“Whether we race at Richmond at night or in the daytime, I think it’s always going to be a battle. It’s going to be intense. Richmond is one of those races that usually turns into mayhem at the end.”
How has Tony Stewart impacted the No. 14 team in 2016?

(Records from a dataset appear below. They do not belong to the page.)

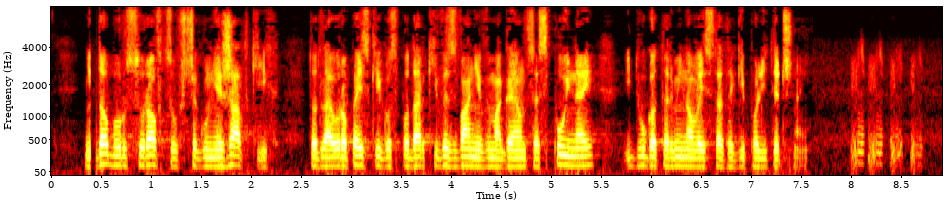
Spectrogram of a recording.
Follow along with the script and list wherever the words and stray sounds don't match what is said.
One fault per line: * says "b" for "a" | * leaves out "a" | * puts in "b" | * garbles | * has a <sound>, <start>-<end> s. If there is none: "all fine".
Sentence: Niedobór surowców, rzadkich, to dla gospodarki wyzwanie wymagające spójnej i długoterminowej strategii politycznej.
* has a dropout, 0.4-0.5 s
* puts in "szczególnie"
* puts in "europejskiej"
* has a laugh, 8.0-8.7 s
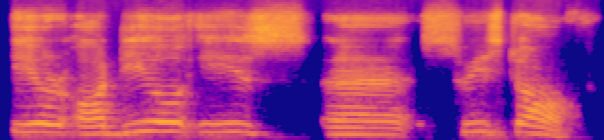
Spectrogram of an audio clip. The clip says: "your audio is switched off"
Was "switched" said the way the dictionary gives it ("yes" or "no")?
no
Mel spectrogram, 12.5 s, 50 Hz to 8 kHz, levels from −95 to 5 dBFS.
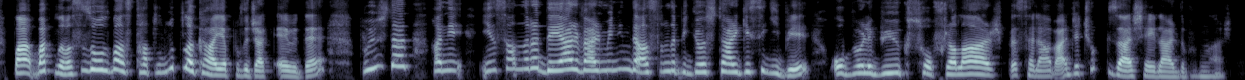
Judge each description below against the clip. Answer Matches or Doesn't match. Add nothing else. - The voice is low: Doesn't match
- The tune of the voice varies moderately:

“Tony has been great to work with. Tony and I have always had a mutual respect and always got along. He has been great to work with me. Well, I won’t say we always got along (laughs). But we’ve by and large almost always got along outside of the racecar. There has always been a level of mutual respect there. He helped me a lot when I was young, gave me tips as veteran drivers tend to do in the sport. Not everyone does it, but Tony has always been that guy where, when you are young and you are the new guy coming in, he is always quick to help. That was always great to have. Certainly we had our run-ins. When you race hard for over 10 years together, you are going to have a few disagreements, but nothing changed off the racetrack for us. Working together in the capacity we are now is unique and different. It’s really interesting. Now I feel like I know he is telling the truth (laughs). Before, I just thought he was, but I wasn’t sure. How he has stepped into this role as kind of an owner, coach, mentor – whatever you want to call it – has been really impressive. I know it’s hard for him not to be in the car, but I think he is really enjoying it. I think he is, in a way, you know you are thinking a lot about what his future looks like after this season, he has already announced this will be his last season. What does that look like for him? I think he has found a great balance, at least with me, of not micromanaging the team, not micromanaging the driver, giving great insight and tips and advice when it’s warranted, or he feels like it’s needed, or it’s asked for. But he doesn’t try to tell me how to drive the car. He doesn’t try to tell the team how to set the car up. He very much lets the team kind of run its course and be a guiding hand along the way.”